----- DATA SUPPLIED -----

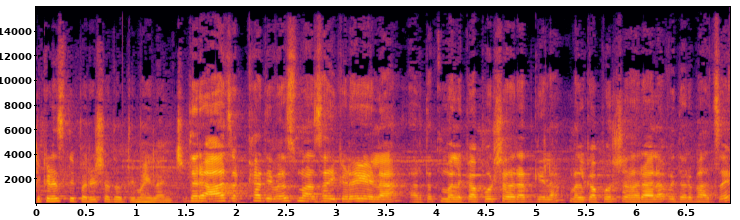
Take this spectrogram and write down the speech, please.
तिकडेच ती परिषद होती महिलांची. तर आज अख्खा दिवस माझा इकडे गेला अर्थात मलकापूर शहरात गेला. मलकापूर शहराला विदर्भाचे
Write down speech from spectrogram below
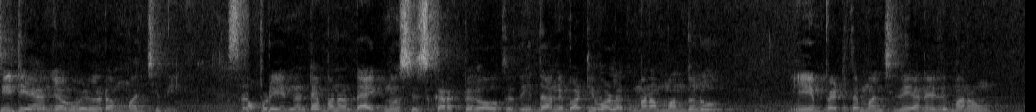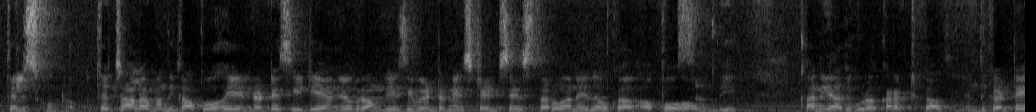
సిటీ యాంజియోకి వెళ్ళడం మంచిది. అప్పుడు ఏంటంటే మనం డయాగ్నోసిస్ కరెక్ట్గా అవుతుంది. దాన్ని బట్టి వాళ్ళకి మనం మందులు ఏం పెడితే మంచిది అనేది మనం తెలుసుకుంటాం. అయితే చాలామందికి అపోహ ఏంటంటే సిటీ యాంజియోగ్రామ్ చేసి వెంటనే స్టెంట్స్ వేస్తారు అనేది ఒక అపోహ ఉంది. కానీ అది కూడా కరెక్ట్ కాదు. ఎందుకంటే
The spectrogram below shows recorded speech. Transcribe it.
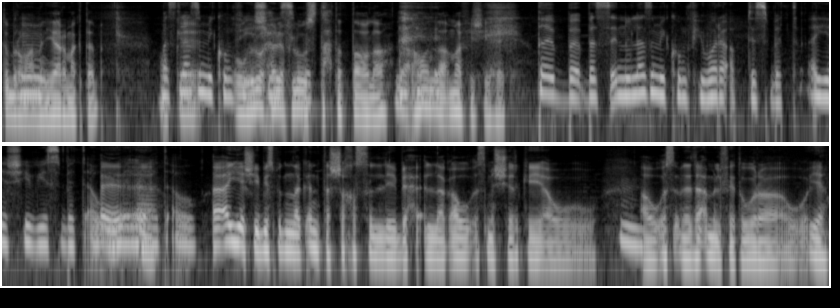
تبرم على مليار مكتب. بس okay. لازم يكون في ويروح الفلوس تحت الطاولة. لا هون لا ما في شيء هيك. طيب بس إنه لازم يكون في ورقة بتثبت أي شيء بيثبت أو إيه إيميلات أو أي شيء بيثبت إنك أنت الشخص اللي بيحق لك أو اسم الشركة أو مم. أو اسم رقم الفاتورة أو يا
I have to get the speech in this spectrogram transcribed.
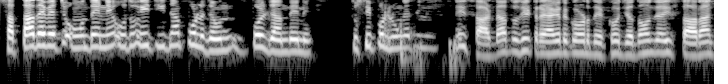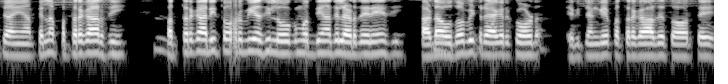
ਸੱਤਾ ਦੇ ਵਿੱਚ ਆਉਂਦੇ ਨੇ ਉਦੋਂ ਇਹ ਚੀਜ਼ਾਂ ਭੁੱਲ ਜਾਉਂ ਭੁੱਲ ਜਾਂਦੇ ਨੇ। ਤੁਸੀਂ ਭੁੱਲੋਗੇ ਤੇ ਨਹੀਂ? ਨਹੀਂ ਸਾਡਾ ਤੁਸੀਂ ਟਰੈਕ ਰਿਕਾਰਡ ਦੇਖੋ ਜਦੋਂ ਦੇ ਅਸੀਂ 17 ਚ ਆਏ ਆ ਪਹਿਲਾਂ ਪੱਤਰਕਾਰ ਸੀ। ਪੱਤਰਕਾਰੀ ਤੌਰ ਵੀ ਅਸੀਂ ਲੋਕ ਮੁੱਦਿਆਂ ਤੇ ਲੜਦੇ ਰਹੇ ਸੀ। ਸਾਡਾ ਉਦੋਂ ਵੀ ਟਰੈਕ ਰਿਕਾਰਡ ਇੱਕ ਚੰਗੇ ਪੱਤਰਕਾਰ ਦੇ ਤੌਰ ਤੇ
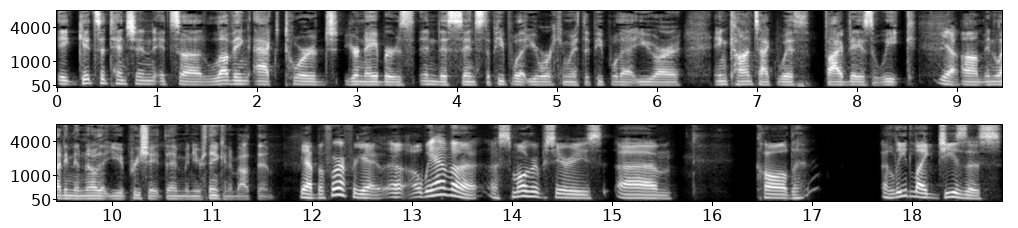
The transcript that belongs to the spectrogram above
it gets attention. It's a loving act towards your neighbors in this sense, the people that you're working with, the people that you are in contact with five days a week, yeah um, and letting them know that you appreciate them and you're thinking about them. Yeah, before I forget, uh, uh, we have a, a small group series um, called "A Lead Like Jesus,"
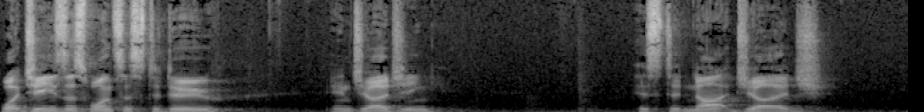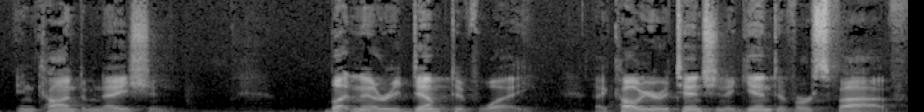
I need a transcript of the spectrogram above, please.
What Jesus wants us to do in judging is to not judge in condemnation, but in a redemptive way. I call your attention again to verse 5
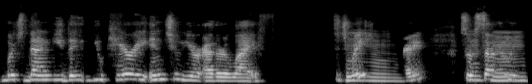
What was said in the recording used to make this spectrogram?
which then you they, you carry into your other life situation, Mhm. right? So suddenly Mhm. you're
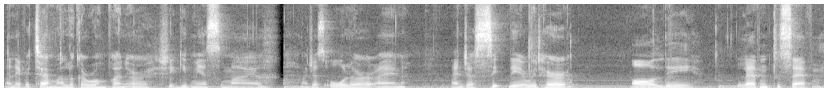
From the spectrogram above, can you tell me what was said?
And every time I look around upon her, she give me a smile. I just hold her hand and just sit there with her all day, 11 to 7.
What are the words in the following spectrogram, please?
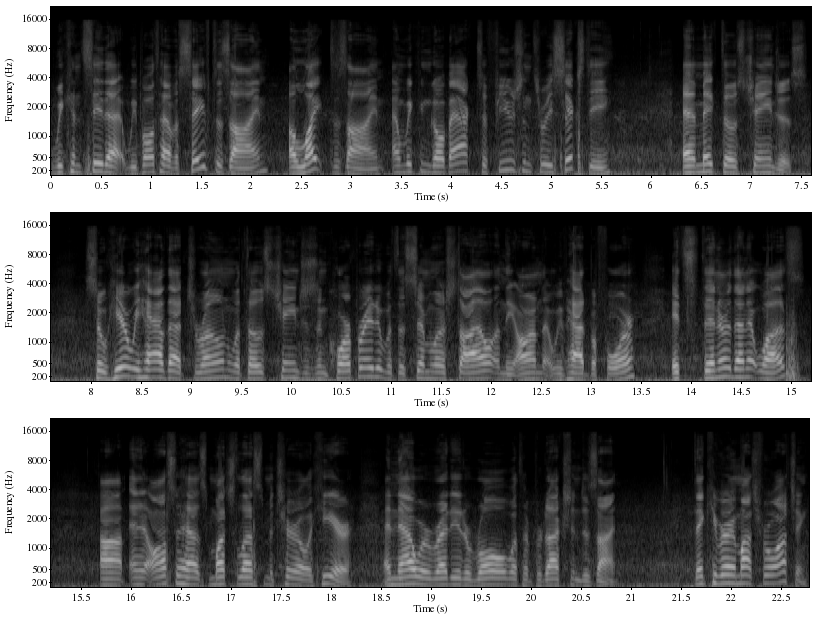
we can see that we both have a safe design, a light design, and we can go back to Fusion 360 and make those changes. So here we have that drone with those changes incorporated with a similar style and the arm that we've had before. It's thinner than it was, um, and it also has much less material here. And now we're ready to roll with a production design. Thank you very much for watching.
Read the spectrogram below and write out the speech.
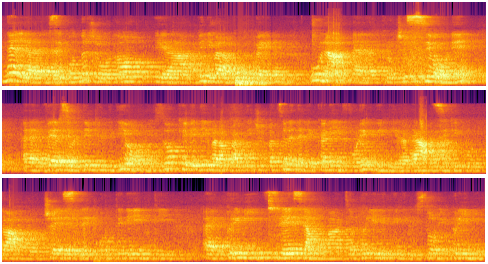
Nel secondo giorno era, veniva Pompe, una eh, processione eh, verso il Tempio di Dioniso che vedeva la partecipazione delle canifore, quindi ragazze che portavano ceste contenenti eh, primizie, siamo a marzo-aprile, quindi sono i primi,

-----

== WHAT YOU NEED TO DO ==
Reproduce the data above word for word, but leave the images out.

== RESPONSE AREA ==
Take this spectrogram and write down the speech, please.
तिकडेच ती परिषद होती महिलांची. तर आज अख्खा दिवस माझा इकडे गेला अर्थात मलकापूर शहरात गेला. मलकापूर शहराला विदर्भाचे
Write down speech from spectrogram below
సిటీ యాంజియోకి వెళ్ళడం మంచిది. అప్పుడు ఏంటంటే మనం డయాగ్నోసిస్ కరెక్ట్గా అవుతుంది. దాన్ని బట్టి వాళ్ళకి మనం మందులు ఏం పెడితే మంచిది అనేది మనం తెలుసుకుంటాం. అయితే చాలామందికి అపోహ ఏంటంటే సిటీ యాంజియోగ్రామ్ చేసి వెంటనే స్టెంట్స్ వేస్తారు అనేది ఒక అపోహ ఉంది. కానీ అది కూడా కరెక్ట్ కాదు. ఎందుకంటే
The spectrogram below shows recorded speech. Transcribe it.
تبرم على مليار مكتب. بس okay. لازم يكون في ويروح الفلوس تحت الطاولة. لا هون لا ما في شيء هيك. طيب بس إنه لازم يكون في ورقة بتثبت أي شيء بيثبت أو إيه إيميلات أو أي شيء بيثبت إنك أنت الشخص اللي بيحق لك أو اسم الشركة أو مم. أو اسم رقم الفاتورة أو يا
I have to get the speech in this spectrogram transcribed.
ਸੱਤਾ ਦੇ ਵਿੱਚ ਆਉਂਦੇ ਨੇ ਉਦੋਂ ਇਹ ਚੀਜ਼ਾਂ ਭੁੱਲ ਜਾਉਂ ਭੁੱਲ ਜਾਂਦੇ ਨੇ। ਤੁਸੀਂ ਭੁੱਲੋਗੇ ਤੇ ਨਹੀਂ? ਨਹੀਂ ਸਾਡਾ ਤੁਸੀਂ ਟਰੈਕ ਰਿਕਾਰਡ ਦੇਖੋ ਜਦੋਂ ਦੇ ਅਸੀਂ 17 ਚ ਆਏ ਆ ਪਹਿਲਾਂ ਪੱਤਰਕਾਰ ਸੀ। ਪੱਤਰਕਾਰੀ ਤੌਰ ਵੀ ਅਸੀਂ ਲੋਕ ਮੁੱਦਿਆਂ ਤੇ ਲੜਦੇ ਰਹੇ ਸੀ। ਸਾਡਾ ਉਦੋਂ ਵੀ ਟਰੈਕ ਰਿਕਾਰਡ ਇੱਕ ਚੰਗੇ ਪੱਤਰਕਾਰ ਦੇ ਤੌਰ ਤੇ
The transcript that belongs to the spectrogram above
it gets attention. It's a loving act towards your neighbors in this sense, the people that you're working with, the people that you are in contact with five days a week, yeah um, and letting them know that you appreciate them and you're thinking about them. Yeah, before I forget, uh, uh, we have a, a small group series um, called "A Lead Like Jesus,"
I need a transcript of the spectrogram above, please.
What Jesus wants us to do in judging is to not judge in condemnation, but in a redemptive way. I call your attention again to verse 5
What was said in the recording used to make this spectrogram?
which then you they, you carry into your other life situation, Mhm. right? So suddenly Mhm. you're
From the spectrogram above, can you tell me what was said?
And every time I look around upon her, she give me a smile. I just hold her hand and just sit there with her all day, 11 to 7.
What are the words in the following spectrogram, please?
we can see that we both have a safe design, a light design, and we can go back to Fusion 360 and make those changes. So here we have that drone with those changes incorporated with a similar style and the arm that we've had before. It's thinner than it was, um, and it also has much less material here. And now we're ready to roll with a production design. Thank you very much for watching.
Read the spectrogram below and write out the speech.
Nel secondo giorno era, veniva Pompe, una eh, processione eh, verso il Tempio di Dioniso che vedeva la partecipazione delle canifore, quindi ragazze che portavano ceste contenenti eh, primizie, siamo a marzo-aprile, quindi sono i primi,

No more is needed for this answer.